“Communications skills, problem solving,” Jamie recounted. “Resume writing.”

“It’s been a good review for a lot of stuff,” Andrea said. “I get really nervous for interviews, so we get a lot of practice. But what I like the most is the Indigenous part. Going to the sweat, the library for creation lodge…”

“Yeah,” Adrienne added. “And we’ve met so many Elders, too.”

In the coming weeks, they will spend time discussing healthy relationships and visit the YW Employment Resource Centre. They’ll also spend a week on professionalism, complete a cover letter workshop, and practice in mock interviews.

Near the end of the program, SAGE participants will spend a week at the Women in Need Society (WINS). Through a week of volunteering at the donation sorting centre, they’ll gain experience and learn about accountability. In their final week, they’ll focus on “next steps” for participants—making sure they’re ready for school, employment, or whatever goals they are focused upon. .

Though the program is only halfway completed participants have already grown more positive and self-assured.

“It’s built up my self-confidence a bit more, the exercises we’ve had to do,” Andrea said. “I really like it.”

“I used to be really shy before, and didn’t talk,” Jamie laughed. “Now I’m talking!”

Follow along on our blog and social media accounts for more updates on the group as they wrap up the 12-week program.

 

 


Pathways to Healing: SAGE

March 24, 2019

Written by: Selwynne Hawkins

The Elizabeth Fry Society of Calgary’s SAGE Emotional Wellness and Employment Readiness program assists women on their journey to personal success. The program is built on Indigenous cultural values that provide support and healing; interactive and experiential learning provide participants with reconnection to their culture. The format of the program includes daily talking circles and ceremony that direct the processes of learning, and women are given ongoing opportunities to engage in various ceremonies and cultural activities. Elders, Knowledge Keepers, and Cultural Resource Persons support building cultural and traditional knowledge.

Each week, participants spend 23 hours with Kachina Raymond-McGillis, the SAGE Coordinator, learning both functional life skills and strategies to promote emotional wellness—including writing, art, and photography. Participants also engage in employment skills that better prepare them for their next steps after SAGE.

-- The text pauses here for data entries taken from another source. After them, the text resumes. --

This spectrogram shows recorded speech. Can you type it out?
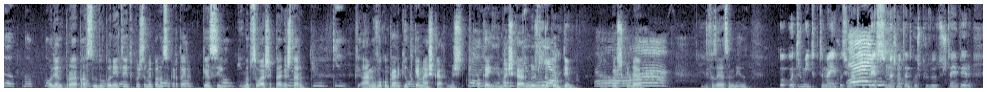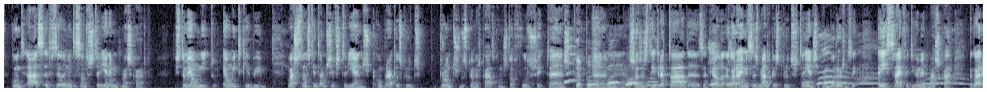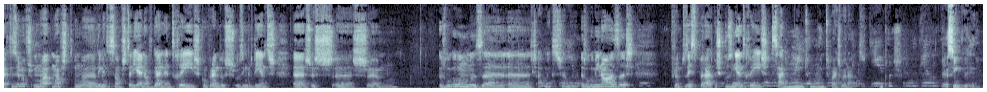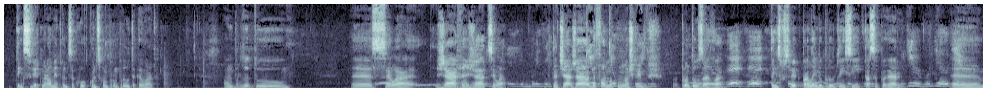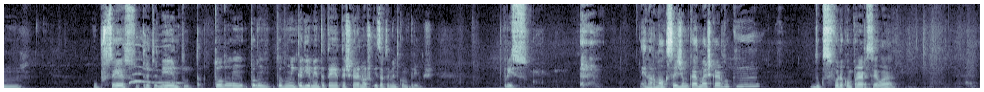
olhando para, para a saúde do planeta e depois também para a nossa carteira. Que é assim, uma pessoa acha que está a gastar que, ah, não vou comprar aquilo porque é mais caro. Mas, ok, é mais caro, mas dura quanto tempo? Ah, pois, se calhar, de fazer essa medida. O- Outro mito que também é relacionado com o preço, mas não tanto com os produtos, tem a ver Ah, a fazer alimentação vegetariana é muito mais caro. Isto também é um mito. É um mito que é B. Eu acho que se nós tentarmos ser vegetarianos, a comprar aqueles produtos prontos do supermercado, como os tofus, os seitãs, É, pois. hum, as sojas desidratadas, aquela... agora há imensas marcas de produtos vegetarianos, tipo hambúrgueres, não sei. Aí sai efetivamente mais caro. Agora, fazer uma, uma, uma, uma alimentação vegetariana ou vegana de raiz, comprando os, os ingredientes, as, as, as, um, os legumes, as, ah, como é que se chama? As leguminosas, pronto, tudo em separado, depois cozinhando de raiz, sai muito, muito mais barato. Pois. É assim, tem que se ver que normalmente quando se, quando se compra um produto acabado ou um produto uh, sei lá já arranjado, sei lá portanto já, já da forma como nós queremos pronto a usar, vá tem que se perceber que para além do produto em si está-se a pagar um, o processo, o tratamento todo um, todo um, todo um encadeamento até, até chegar a nós exatamente como queremos por isso é normal que seja um bocado mais caro do que do que se for a comprar, sei lá.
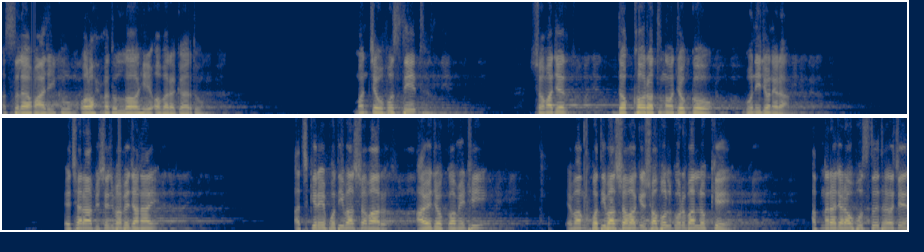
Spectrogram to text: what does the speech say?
আসসালামু আলাইকুম ও রহমতুল্লাহি মঞ্চে উপস্থিত সমাজের দক্ষ রত্ন যোগ্য গুণীজনেরা। এছাড়া বিশেষভাবে জানাই, আজকের এই প্রতিবাদ সভার আয়োজক কমিটি এবং প্রতিবাদ সভাকে সফল করবার লক্ষ্যে আপনারা যারা উপস্থিত হয়েছেন,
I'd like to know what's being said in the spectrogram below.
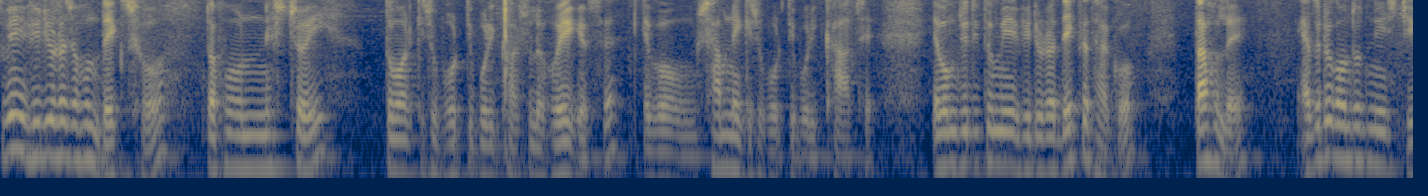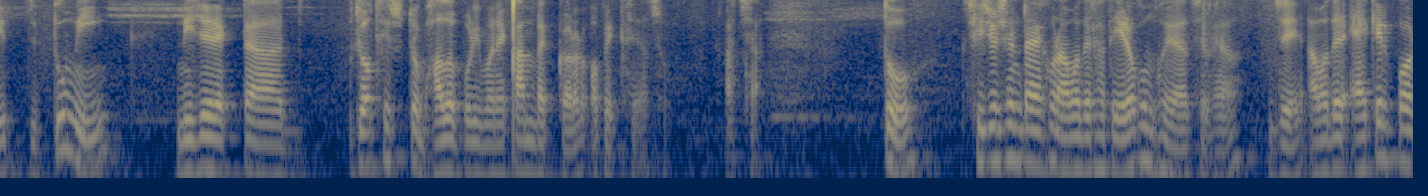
তুমি এই ভিডিওটা যখন দেখছ, তখন নিশ্চয়ই তোমার কিছু ভর্তি পরীক্ষা আসলে হয়ে গেছে এবং সামনে কিছু ভর্তি পরীক্ষা আছে। এবং যদি তুমি এই ভিডিওটা দেখতে থাকো, তাহলে এতটুকু অন্তত নিশ্চিত যে তুমি নিজের একটা যথেষ্ট ভালো পরিমাণে কামব্যাক করার অপেক্ষায় আছো। আচ্ছা তো সিচুয়েশনটা এখন আমাদের হাতে এরকম হয়ে আছে ভাইয়া, যে আমাদের একের পর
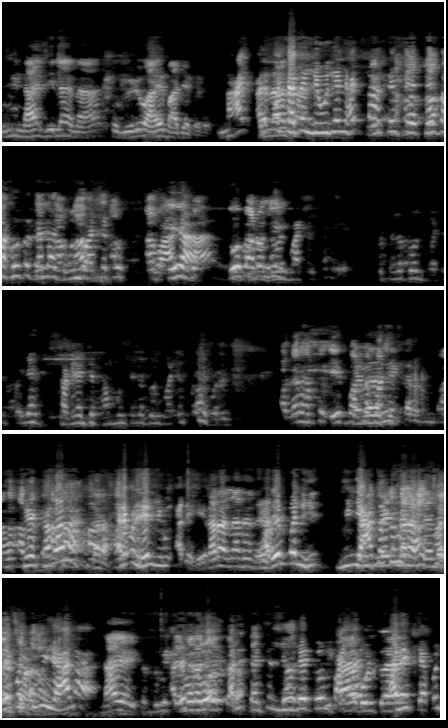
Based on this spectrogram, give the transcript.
तुम्ही नाही दिलाय ना तो व्हिडिओ आहे माझ्याकडे नाही अरे पण त्याचे लिहिलेले आहेत ना ते ते- ते दाखवतो त्याला दोन बाटल्या तो आप तो आला. एक- दो बॉटल दोन. बाटल काय? तो त्याला दोन बाटल पहिले सगळ्यांचे थांबून त्याला दोन बाटल पहिले भरून दिले. अगर हमको एक बॉटल कैमरा पानी चेक करा तुम्ही. हाँ, चेक करा ना अरे पण हे लिहू अरे हे करा ना रे. अरे पण ही मी या ना तुम्ही कॅमेरा अरे पण सोडा. तुम्ही या ना नाही यायचं. तुम्ही अरे कॅमेरा दोन- चेक करा. अरे त्यांचे लिहिले दोन मी काय बाटल्या बोलतोय? आणि ते पण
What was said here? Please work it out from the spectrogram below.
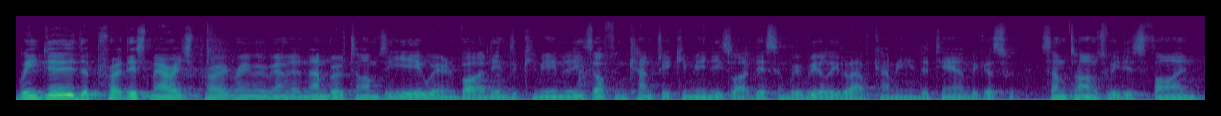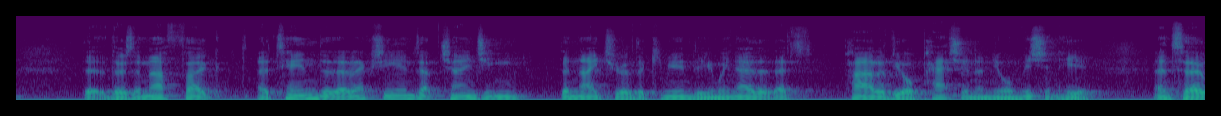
we do pro- this marriage program. We run it a number of times a year. We're invited into communities, often country communities like this, and we really love coming into town because sometimes we just find that there's enough folk attend that it actually ends up changing the nature of the community. And we know that that's part of your passion and your mission here. And so,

For SAGE participants, in-class learning runs in parallel with real-world experiences. The group visits Bow Valley College, where they learn about opportunities for further education. They also take a trip to the YW, where they are connected with the Employment Resource Centre. The final piece of the puzzle is a week-long job shadow where they volunteer as a group, gaining work experience and learning about accountability.

Over the course of the 12-week program, participants change and grow as they develop new skills—and new confidence.

“[The biggest change is] self-esteem,” Kachina said. “And having a clear plan for what they want to do with their futures.”

The average SAGE participant enters the program with a 9th grade education, which is a significant barrier for those seeking employment. After completing the SAGE program, most participants sign up for courses at Bow Valley College, where they can continue their educational journey and pursue the goals they have set for themselves.

The current SAGE cohort is made up of 15 women—the biggest group Kachina has ever supported—and they are currently in the fourth week of the program. They started with goal setting, then moved into communication, where they learned job interview skills, non-verbal communication cues, ways to give informative direction, and strategies for asking clear, direct questions. They have just finished their third week, where the focus is primarily on emotional expression.

Follow along on our blog and social media accounts for updates on the group as they move through the program.